I originally posted this at http://blogs.sun.com/brendan/entry/dram_latency.
In my previous post, I showed NFS random read latency at different points in the operating system stack. I made a few references to hits from DRAM, which were visible as a dark solid line at the bottom of the latency heat maps. This is worth exploring in a little more detail, as this is both interesting and another demonstration of Analytics.
Here is delivered NFS latency and disk latency, for disk + DRAM alone:
First clue is that the dark line at the bottom is in the NFS latency map only. This suggests the operation has returned to the client before it has reached the disk layer.
Zooming in the vertical time scale:

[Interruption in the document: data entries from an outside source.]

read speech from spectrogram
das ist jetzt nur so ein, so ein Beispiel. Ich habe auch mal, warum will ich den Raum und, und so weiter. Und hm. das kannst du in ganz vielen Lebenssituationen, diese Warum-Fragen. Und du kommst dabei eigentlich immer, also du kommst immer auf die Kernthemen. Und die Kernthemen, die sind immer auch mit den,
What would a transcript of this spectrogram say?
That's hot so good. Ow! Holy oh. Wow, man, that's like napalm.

We can now see that these operations are mostly in the 0 us to 21 us range – which is very, very fast. DRAM fast. As an aside, there are other NFS operations apart from read can return from DRAM, including open, close, and stat. We know these are all reads from viewing the NFS operation type:
The average is 2633 NFS reads/sec, which includes hits from DRAM and reads from disk.

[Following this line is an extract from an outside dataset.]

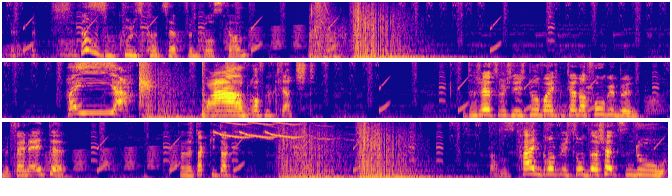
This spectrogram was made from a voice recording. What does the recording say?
Das ist ein cooles Konzept für einen Bosskampf. Hiya! Bam, drauf geklatscht. Unterschätze mich nicht, nur weil ich ein kleiner Vogel bin. Eine kleine Ente. Kleine Ducky Duck. Das ist kein Grund, mich zu unterschätzen, du.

Now we'll use the "ZFS ARC" accesses statistic to see our DRAM cache hit rate (the ARC is our DRAM based filesystem cache):
The averages for this visible range shows 467 data hits/sec, which is consistent with the number of fast NFS operations/sec that the latency map suggested were DRAM based.

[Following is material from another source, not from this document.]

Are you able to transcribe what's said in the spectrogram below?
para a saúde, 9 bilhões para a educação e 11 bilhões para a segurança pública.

This is amazing. We can examine the latency throughout the software stack, and clearly see the difference between DRAM and disk hits. You can probably see why we picked heat maps to show latency instead of line graphs showing average latency. Traditional performance tools provide average latency for these layers, but so much information has been lost when using averages. Since using these heat maps for latency, we've noticed many issues that may otherwise go unnoticed.